 Quite hard to capture the entire piece as a whole in a photograph. Siobhan and I used my concept of weight and balance alongside her use of line drawing and spacial awareness.

Bournemouth Degree Show piece.

•September 23, 2010 • Leave a Comment

This is the outcome for the final work. All aspects worked very well considering I had to battle with the weights of the water bags. Used fixings at each of the smaller bags joining points- this restricted the movement of the bags down the central line.  I attached barton blocks to the ceiling – this was my anchor point to suspend the work away from walls.

As I completed the work, I pulled away from the more symmetrical aspect on each of the rope sides and attempted to create balance with opposing weights at different intervals. I wanted to have one side of the curve jarringly sharp contradicting the more sloped curve on the other side.

More inspiration.

•September 23, 2010 • Leave a Comment

I was toying with the idea of different materials- the rope was one of my main concerns. I wanted a stronger seeming more natural rope to contradict the blue of the water. Found Ludwika Ogorzelec who used weights within some of her work- these weights were obviously heavier than the water in my work but it was supported by cling film! Cling film is usually seen as a very weak material- yet layered and placed into a geometric form this weak wrapping can suspend weight. Her work within a spatial environment causes the audience to produce body movements to bring about a new way of experiencing artwork.

Form works due to the anchor points. In some of the works- Ludwika uses contradicting materials. Metal/Glass- cold and heavy versus the light/transparent/delicate characteristics of the stretching film. Fragility is very important here- as in my current work…

If a bag breaks, then equilibrium is no longer apparent. All aspects within my work rely on each other for sustainability. The weight creates the work and therefore the destruction of the bags causes the destruction of the piece.

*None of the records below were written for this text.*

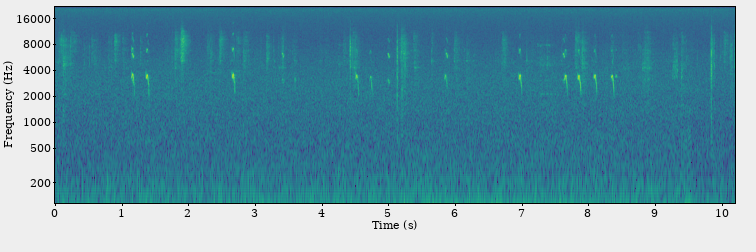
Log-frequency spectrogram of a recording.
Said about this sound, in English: Pointing at these birds again, that's 3-3 chitter. 3, 3, and the new juveniles are giving calls here, flight calls.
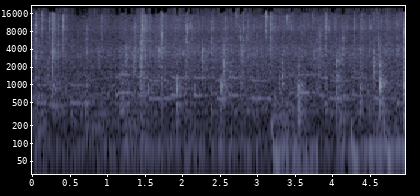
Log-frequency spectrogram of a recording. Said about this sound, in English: At this moment we're going to add the onion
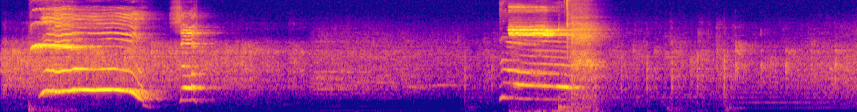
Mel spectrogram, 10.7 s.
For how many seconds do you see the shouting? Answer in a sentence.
The shouting can be heard for 3 seconds in total.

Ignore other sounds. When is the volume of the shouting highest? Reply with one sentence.
The loudest moment of the shouting is at 1 second.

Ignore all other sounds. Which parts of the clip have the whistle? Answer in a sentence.
You can hear the whistle from 0.3 to 1.0 s and from 6.3 to 7.5 s.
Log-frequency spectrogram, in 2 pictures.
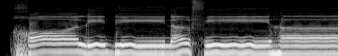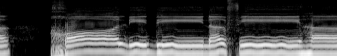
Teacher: Kha baris atas dan dibaca dengan 2 harakat. Nampak alif mat kecil kat sini.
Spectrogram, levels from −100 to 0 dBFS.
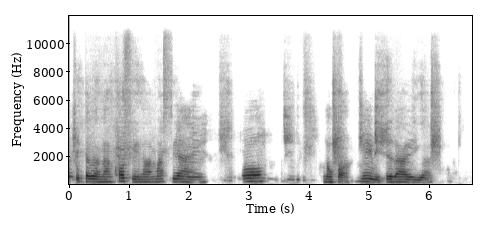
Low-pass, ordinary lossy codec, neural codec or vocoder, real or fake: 10.8 kHz; none; codec, 44.1 kHz, 2.6 kbps, DAC; fake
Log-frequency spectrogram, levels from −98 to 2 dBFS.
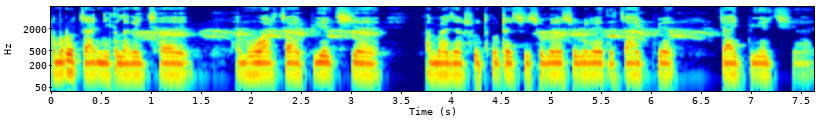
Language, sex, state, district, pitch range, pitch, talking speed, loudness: Maithili, male, Bihar, Samastipur, 115-120 Hz, 115 Hz, 180 wpm, -25 LUFS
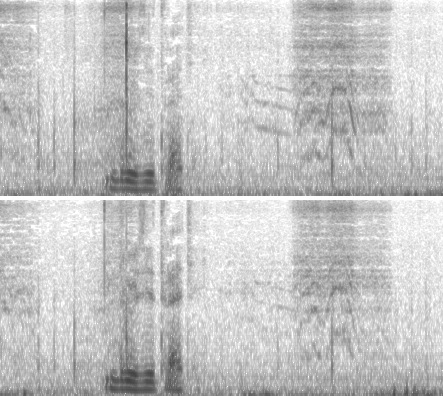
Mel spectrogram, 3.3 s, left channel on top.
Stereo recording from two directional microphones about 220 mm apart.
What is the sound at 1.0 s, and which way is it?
Speech, 40° right (ahead or behind).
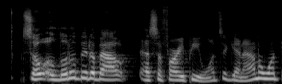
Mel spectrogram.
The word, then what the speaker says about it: SFREP: The full name of our company, people try to say SREP. It's SFREP. It's not pronounceable.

•September 23, 2010 • Leave a Comment

After attempting the double curve in a white cube setting, I still wanted to expand it. I found huge plastic bags in which to hold to water so these became the inspiration for scale. I voiced my fears about my work being too invisible- what with it being a single curve using rope, with transparent water and plastic. I needed something to bring the work into the foreground.

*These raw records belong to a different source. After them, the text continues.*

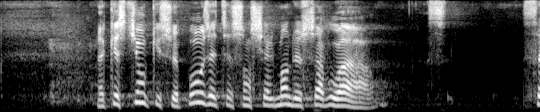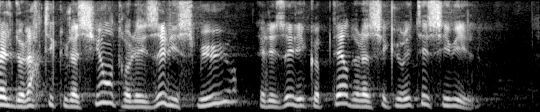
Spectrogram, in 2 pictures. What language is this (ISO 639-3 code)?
fra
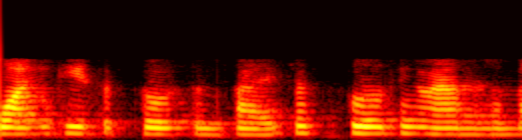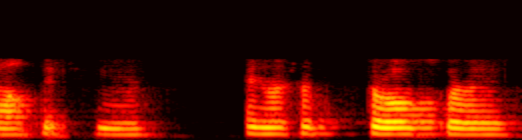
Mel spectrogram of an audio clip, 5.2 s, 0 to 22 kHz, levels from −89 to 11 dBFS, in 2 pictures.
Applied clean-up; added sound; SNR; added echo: neural mask model DeepFilterNet 3.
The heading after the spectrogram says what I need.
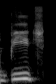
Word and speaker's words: beach: that way think o I love the beach the beach is a happy place so Beach smile that's my tip for pronouncing Beach Laura did you do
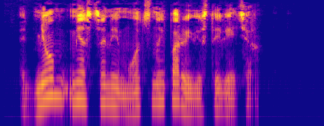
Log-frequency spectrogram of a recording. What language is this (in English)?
Belarusian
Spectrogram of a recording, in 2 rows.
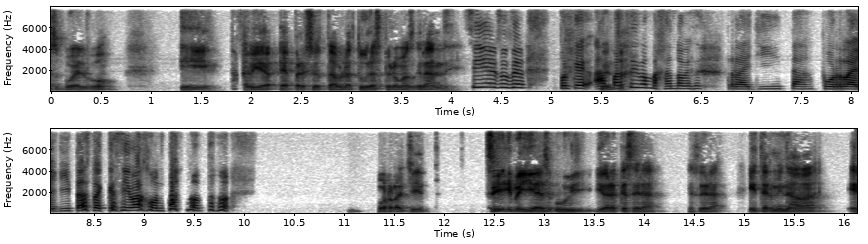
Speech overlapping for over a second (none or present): none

The general audience’s view is that water is blue- due to pools/oceans and drinking water bottles’ colouring. Companies use the tinted bottles to appeal to consumers- making the water seem even more water-like, even more clean. I decided to attempt to pursue this common misconception by dying the water in my plastic bags blue.

Testing colour densities. I didn’t want the bags to be very dark- I chose to keep to a lighter shade. I wanted the colour to be subtle rather than obvious and deep. The lighter shade mimics the blue of the drinking water bottles- pulling the audiences subconscious into realising its water immediately.

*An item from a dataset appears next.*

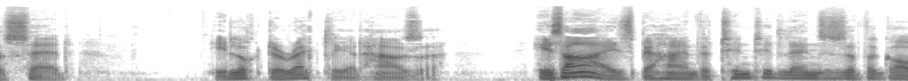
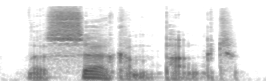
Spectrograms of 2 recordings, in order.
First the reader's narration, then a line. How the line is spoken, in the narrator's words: Hauser replied quietly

The concept of using a singluar curve is simplistic in form, yet when all the additional aspects are introduced within the work (tainted water, plastic water weights, weighted centre, larger weights situated at either end of the work and the block and tackle) create another dynamic.

Anchor Points.

•September 23, 2010 • Leave a Comment

While working in the white cube I found that I could use a singular anchor point focused in the centre of the work to create my perfect curve. Two block and tackles are used to allow for movement in the piece as mentioned before.

Central anchor point with two water bags for weights at either end. This was the beginning point- after this I had to balance the central weights  leading towards the screw eye anchor point.

•September 23, 2010 • Leave a Comment

I was brought back to the single lined curve idea quite suddenly after thinking about the positioning/placement and installation of the piece. That, and I had seen work by Tomas Saraceno. His interest in science, art and architecture brings about a new concept of alternative worlds.

 

Tomas Saraceno at the Venice Biennale 2009.

I liked the anchor points and the countless elastic cords that were used to create form. Tomas Saraceno also focuses upon the creation of spiders webs and so this pulled my interest deeper.